Task prompt: Below are records to be copied exactly; their pictures are to be omitted.

** Opening Provided records block **

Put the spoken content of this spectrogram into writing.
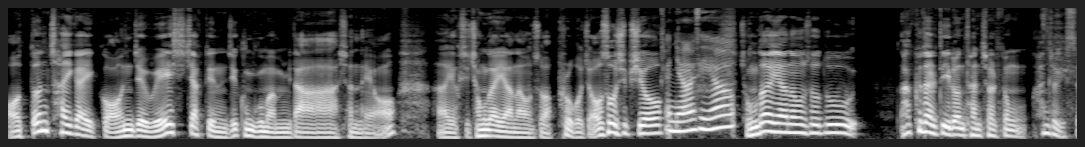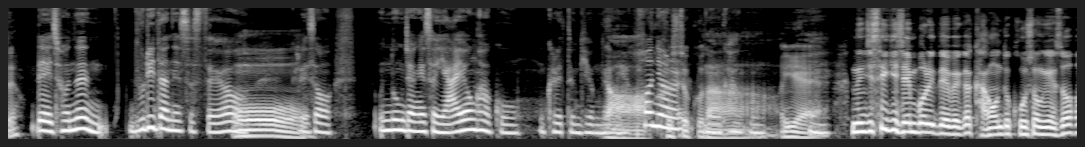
어떤 차이가 있고 언제 왜 시작되는지 궁금합니다 하셨네요. 아, 역시 정다희 아나운서와 풀어보죠. 어서 오십시오. 안녕하세요. 정다희 아나운서도 학교 다닐 때 이런 단체 활동 한 적 있어요? 네, 저는 누리단 했었어요. 오. 그래서 운동장에서 야영하고 그랬던 기억나요. 야, 헌혈 그랬었구나. 예. 네. 근데 이제 세계 잼버리 대회가 강원도 고성에서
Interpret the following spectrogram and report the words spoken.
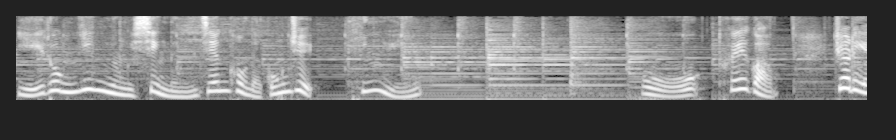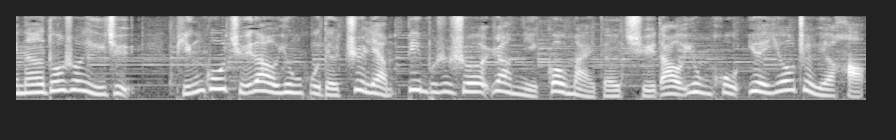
移动应用性能监控的工具——听云。五推广，这里呢多说一句。评估渠道用户的质量，并不是说让你购买的渠道用户越优质越好。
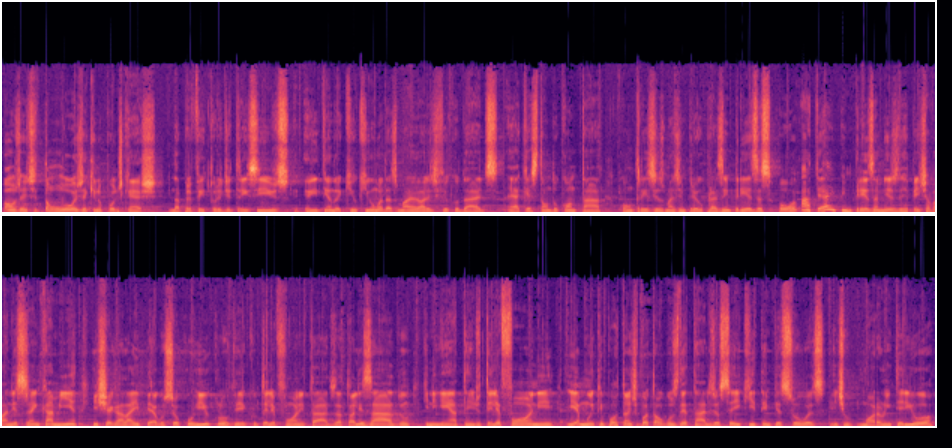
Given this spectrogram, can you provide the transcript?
Bom, gente, então hoje aqui no podcast da Prefeitura de Três Rios, eu entendo aqui que uma das maiores dificuldades é a questão do contato com Três Rios Mais Emprego para as empresas, ou até a empresa mesmo, de repente a Vanessa já encaminha e chega lá e pega o seu currículo, vê que o telefone está desatualizado, que ninguém atende o telefone, e é muito importante botar alguns detalhes. Eu sei que tem pessoas, a gente mora no interior,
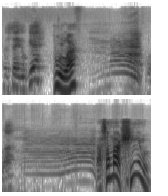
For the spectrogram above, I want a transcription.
Consegue o quê? Pular. Elas são baixinhos.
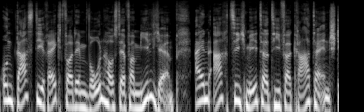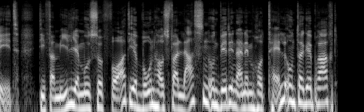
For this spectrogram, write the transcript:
und das direkt vor dem Wohnhaus der Familie. Ein 80 Meter tiefer Krater entsteht. Die Familie muss sofort ihr Wohnhaus verlassen und wird in einem Hotel untergebracht.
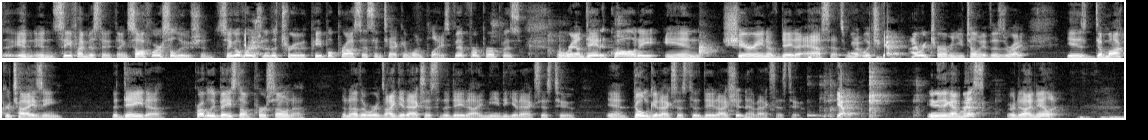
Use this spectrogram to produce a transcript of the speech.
and, and see if I missed anything. Software solution, single version of the truth, people, process, and tech in one place, fit for purpose, around data quality and sharing of data assets. What which Yeah. I would term, and you tell me if this is right, is democratizing the data, probably based on persona. In other words, I get access to the data I need to get access to, and don't get access to the data I shouldn't have access to. Yeah. Anything I missed, or did I nail it?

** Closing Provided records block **

Final answer:
Put the spoken content of this spectrogram into writing.
어떤 차이가 있고 언제 왜 시작되는지 궁금합니다 하셨네요. 아, 역시 정다희 아나운서와 풀어보죠. 어서 오십시오. 안녕하세요. 정다희 아나운서도 학교 다닐 때 이런 단체 활동 한 적 있어요? 네, 저는 누리단 했었어요. 오. 그래서 운동장에서 야영하고 그랬던 기억나요. 야, 헌혈 그랬었구나. 예. 네. 근데 이제 세계 잼버리 대회가 강원도 고성에서
Interpret the following spectrogram and report the words spoken.
移动应用性能监控的工具——听云。五推广，这里呢多说一句。评估渠道用户的质量，并不是说让你购买的渠道用户越优质越好。
Given this spectrogram, can you provide the transcript?
Bom, gente, então hoje aqui no podcast da Prefeitura de Três Rios, eu entendo aqui que uma das maiores dificuldades é a questão do contato com Três Rios Mais Emprego para as empresas, ou até a empresa mesmo, de repente a Vanessa já encaminha e chega lá e pega o seu currículo, vê que o telefone está desatualizado, que ninguém atende o telefone, e é muito importante botar alguns detalhes. Eu sei que tem pessoas, a gente mora no interior,
For the spectrogram above, I want a transcription.
Consegue o quê? Pular. Elas são baixinhos.
For this spectrogram, write the transcript:
und das direkt vor dem Wohnhaus der Familie. Ein 80 Meter tiefer Krater entsteht. Die Familie muss sofort ihr Wohnhaus verlassen und wird in einem Hotel untergebracht.
Use this spectrogram to produce a transcript of the speech.
and, and see if I missed anything. Software solution, single version of the truth, people, process, and tech in one place, fit for purpose, around data quality and sharing of data assets. What which Yeah. I would term, and you tell me if this is right, is democratizing the data, probably based on persona. In other words, I get access to the data I need to get access to, and don't get access to the data I shouldn't have access to. Yeah. Anything I missed, or did I nail it?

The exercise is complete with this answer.